# Requirement
Leave no picture in, and give every entry again exactly.

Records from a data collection
+++
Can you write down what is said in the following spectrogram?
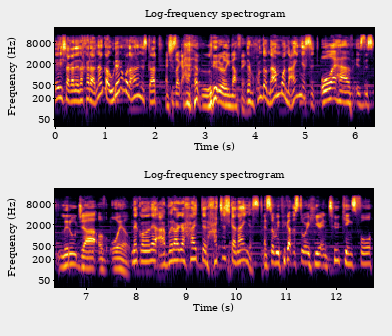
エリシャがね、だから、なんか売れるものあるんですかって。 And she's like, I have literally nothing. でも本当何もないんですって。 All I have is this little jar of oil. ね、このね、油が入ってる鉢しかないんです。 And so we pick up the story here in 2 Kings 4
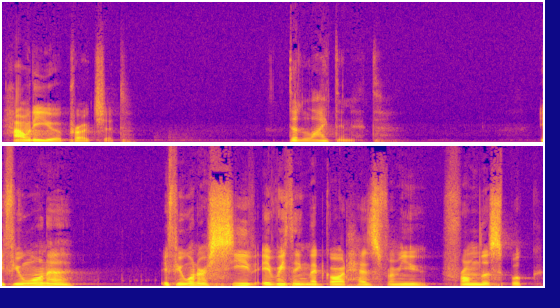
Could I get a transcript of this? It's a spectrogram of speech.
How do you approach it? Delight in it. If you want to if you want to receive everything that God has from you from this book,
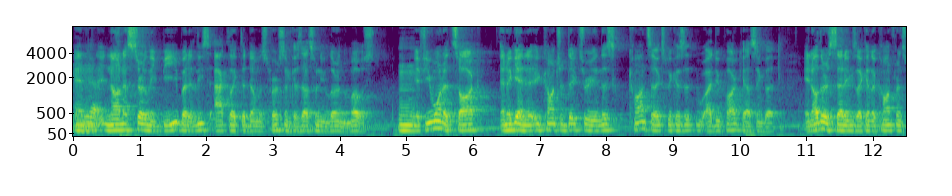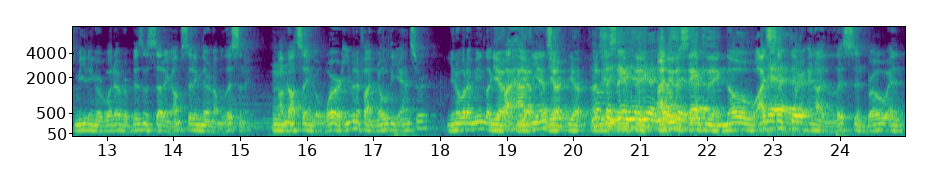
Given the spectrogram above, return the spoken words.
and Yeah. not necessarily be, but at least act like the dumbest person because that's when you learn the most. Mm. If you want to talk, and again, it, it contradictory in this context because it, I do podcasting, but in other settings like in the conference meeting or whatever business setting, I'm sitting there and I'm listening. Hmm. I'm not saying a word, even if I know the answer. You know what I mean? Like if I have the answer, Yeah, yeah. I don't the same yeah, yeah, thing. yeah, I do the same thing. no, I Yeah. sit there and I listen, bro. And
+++
# Solved exercise
Can you write down what is said in the following spectrogram?
エリシャがね、だから、なんか売れるものあるんですかって。 And she's like, I have literally nothing. でも本当何もないんですって。 All I have is this little jar of oil. ね、このね、油が入ってる鉢しかないんです。 And so we pick up the story here in 2 Kings 4
Could I get a transcript of this? It's a spectrogram of speech.
How do you approach it? Delight in it. If you want to if you want to receive everything that God has from you from this book,
Given the spectrogram above, return the spoken words.
and Yeah. not necessarily be, but at least act like the dumbest person because that's when you learn the most. Mm. If you want to talk, and again, it, it contradictory in this context because it, I do podcasting, but in other settings like in the conference meeting or whatever business setting, I'm sitting there and I'm listening. Hmm. I'm not saying a word, even if I know the answer. You know what I mean? Like if I have the answer, Yeah, yeah. I don't the same yeah, yeah, thing. yeah, I do the same thing. no, I Yeah. sit there and I listen, bro. And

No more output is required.